  • Ensuring Consistency: API libraries and SDKs often enforce consistent coding patterns and best practices. They provide guidelines on how to structure API requests and handle responses, promoting clean and maintainable code. This helps ensure a consistent and unified approach to API integration across different parts of an application or among multiple developers.
  • Platform-specific Functionality: Libraries and SDKs are often tailored to specific programming languages or platforms, providing language-specific abstractions and features. This allows developers to leverage platform-specific capabilities and optimizations, resulting in more efficient and performant API integrations.

Choosing the Right API Library or SDK

When selecting an API library or SDK, there are several important considerations:

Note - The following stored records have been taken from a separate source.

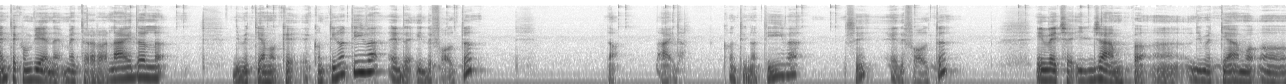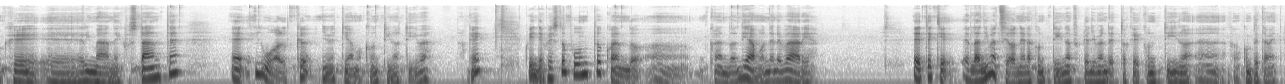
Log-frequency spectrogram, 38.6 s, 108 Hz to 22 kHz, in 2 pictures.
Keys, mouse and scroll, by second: 1.9 click, 2.6 click, 2.7 click, 4.0 click, 6.7 click, 9.2 click, 9.9 click, 11.9 click, 12.4 click, 13.6 click, 15.2 click, 16.2 click, 21.8 click, 23.0 click, 24.8 click, 28.5 click, 30.2 click.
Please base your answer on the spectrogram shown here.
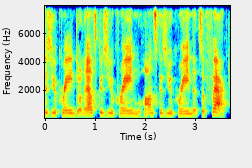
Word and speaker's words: Luhansk: And pronounce it Luhansk, not Lugansk, the Russian way.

  • Language Compatibility: Ensure that the library or SDK supports the programming language you are using for your application. Look for well-maintained and widely-used libraries that have a strong developer community, as they are more likely to provide ongoing support and updates.
  • API Coverage: Check if the library or SDK covers all the necessary features and endpoints provided by the API you are integrating with. Verify that it supports the specific version of the API and has mechanisms for handling any future updates or changes.
  • Maintainability and Support: Consider the library’s maintenance status and community support. Look for libraries that are actively maintained, regularly updated, and have an active community where developers can seek assistance, raise issues, and contribute to improvements.
  • Documentation and Examples: Review the quality of documentation and the availability of examples and sample code. Clear and comprehensive documentation makes it easier to understand and use the library effectively.
  • Performance and Efficiency: Assess the performance and efficiency of the library or SDK, as they can impact the overall performance of your application. Look for benchmarks, performance guides, and feedback from other developers to gauge the library’s performance characteristics.


By exploring these additional topics, developers can expand their knowledge and expertise in using API quick start guides effectively. From error logging and security considerations to optimizing performance and monitoring API usage, these topics provide invaluable insights for building robust and efficient API integrations.

Additionally, understanding internationalization, testing practices, and handling asynchronous communication models will facilitate the development of high-quality applications that provide exceptional experiences to users. Incorporate these additional topics into your API integration journey and stay ahead in the ever-evolving landscape of software development.

Leave a Reply
Previous Post
How To Use An API To Get Data

How To Use An API To Get Data

Next Post
How To Set Up An API

How To Set Up An API

Related Posts